The International System of Units (SI) is supposed to be coherent. That is, when a combination of units is replaced by an equivalent unit, there is no additional numerical factor. Here we consider dimensionless units as defined in the SI, e.g. angular units like radians or steradians and counting units like radioactive decays or molecules. We show that an incoherence may arise when different units of this type are replaced by a single dimensionless unit, the unit 'one', and suggest how to properly include such units into the SI in order to remove the incoherence. In particular, we argue that the radian is the appropriate coherent unit for angles and that hertz is not a coherent unit in the SI. We also discuss how including angular and counting units affects the fundamental constants.

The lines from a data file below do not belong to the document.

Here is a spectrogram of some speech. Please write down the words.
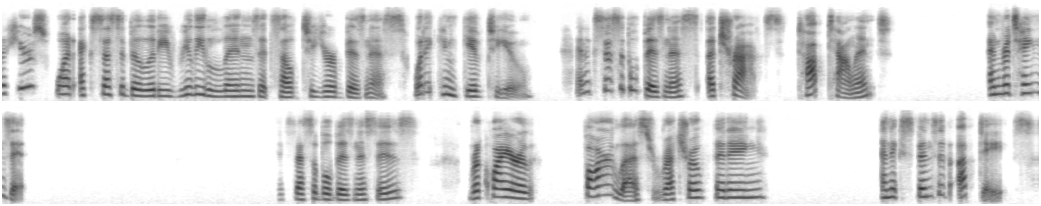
But here's what accessibility really lends itself to your business, what it can give to you. An accessible business attracts top talent and retains it. Accessible businesses require far less retrofitting and expensive updates.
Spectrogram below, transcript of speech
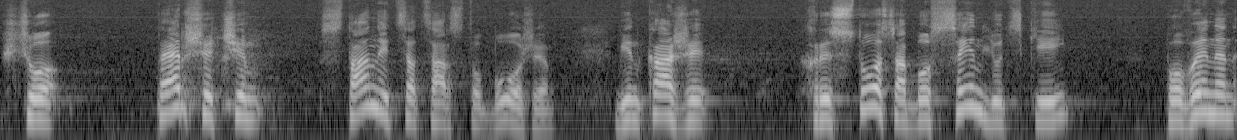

SI, dimensionless units, radian, counting units, fundamental constants